Stephanie Dagg has had 30 books published, the majority translated into four languages. The France-based author tells Jeremy Hobson about her career and why she thinks poultry are under-represented in literature
How did you first become interested in chicken keeping? After moving to our new house in the wilds of County Cork in Ireland 15 years ago, our farming neighbours asked us to chicken-sit their small flock when they went on holiday. A week of tending these characterful birds and enjoying newly-laid eggs made us want our own. We had a big garden that was perfect for a few free-ranging birds. The minute the neighbour had returned from holiday, I obtained the address of her chicken supplier. The next day my youngest son and I, equipped with a cardboard box, headed off into the even wilder wilds of County Cork to find the supplier. The lady in question led us out to a barn, opened the door and, in one swift movement, grabbed two of the occupants by the legs. These indignant, upside-down birds were now mine and I haven’t looked back since.
What breed were those early birds and what do you keep now? Those first two, called Lady Egg and Princess Layla, were brown hybrids. They were excellent egg layers and half a dozen of Lady’s won the egg class at the Bandon Show one year. The local breed here in Creuse in Nouvelle Aquitaine is the striking grey Limousin, and I have had plenty of those. I’ve also had Sussex, Rhode Island Reds, Marans and Silkies.

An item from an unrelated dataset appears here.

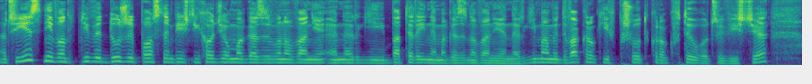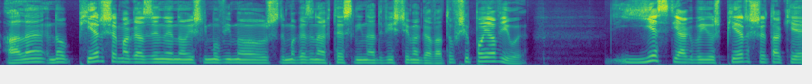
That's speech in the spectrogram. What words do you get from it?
Znaczy jest niewątpliwy duży postęp, jeśli chodzi o magazynowanie energii, bateryjne magazynowanie energii. Mamy dwa kroki w przód, krok w tył oczywiście, ale no, pierwsze magazyny, no, jeśli mówimy o magazynach Tesli na 200 MW, się pojawiły jest jakby już pierwsze takie,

Currently I have a small flock of home-bred hybrids and six beautiful Brahmas. This breed is without doubt my favourite. They are so good natured and I love their feathery trousers. I call them my doorstep chickens as that’s where they can usually to be found.

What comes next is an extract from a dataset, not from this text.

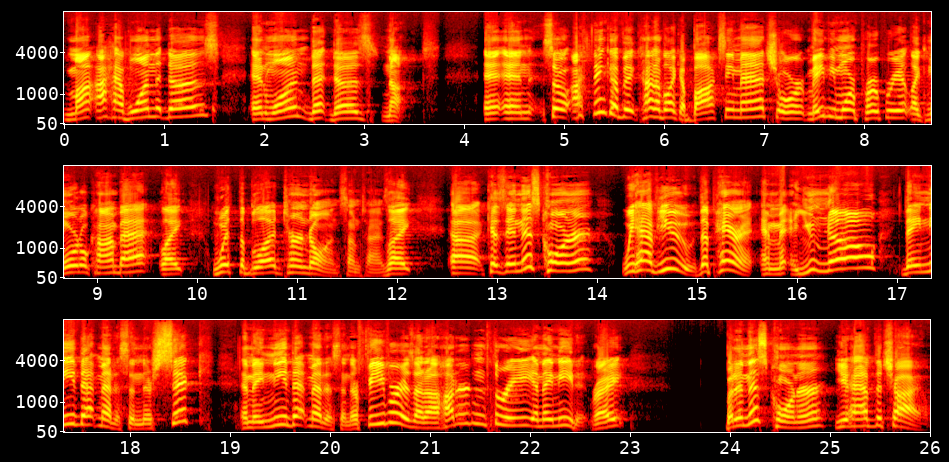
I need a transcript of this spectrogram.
my, I have one that does and one that does not. And, and, so I think of it kind of like a boxing match, or maybe more appropriate, like Mortal Kombat, like with the blood turned on sometimes. Like, because uh, in this corner, we have you, the parent, and you know they need that medicine. They're sick and they need that medicine. Their fever is at 103 and they need it, right? But in this corner, you have the child.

What is it about poultry — as you also have turkeys, quail, ducks and a goose — that you love so much? They are such interesting, positive and active creatures. They are intelligent (well, maybe not the turkeys), tolerant, useful in so many ways and also beautiful. They bring a garden to life. I couldn’t be without them. I have quite an array of exotic birds, too.
Your latest novel, Haircuts, Hens and Homicide, has been described as being “the perfect warm, feel-good read, with plenty of humour, mayhem, mystery and hens”. Is this your usual style? I started out as a children’s author and my first two books were published 20 years ago. I’ve had another 30 published since then and they have been translated into four languages. I’ve written and self-published two accounts of my experiences as an expat in France (where I moved in 2006) — Heads Above Water and Total Immersion — that give a spattered-by-mud view of France rather than a rose-tinted one. My poultry get plenty of mentions in those books.
I also write light-hearted fiction, of which my latest is one example. It’s a cosy mystery, a genre I really enjoy. And since I’m also a llama farmer, llamas feature in my other books. In my opinion, hens and llamas are under represented in literature, so I am trying to do something about it.
My latest book includes a flock of wandering Vorweks, a breed I have always admired but never owned, and a flock of four that the book’s heroine, Megan, inherits from her gran. Edith, one of the four, is entirely based on Cynthia, a sturdy Sussex I had for six years. She was a bossy old bird, full of character. It was a sad day when she died.
How do you manage to combine your writing career, llamas, chicken-keeping, running a 75-acre farm and a carp fishery? Life is certainly busy, but interesting, and if ever things start to pile up then I take my lead from the hens: I keep my pecker up and tackle them one at a time with chicken-like determination.
To find out more about Stephanie, her chickens and life in France, see her blog: www.bloginfrance.com/about.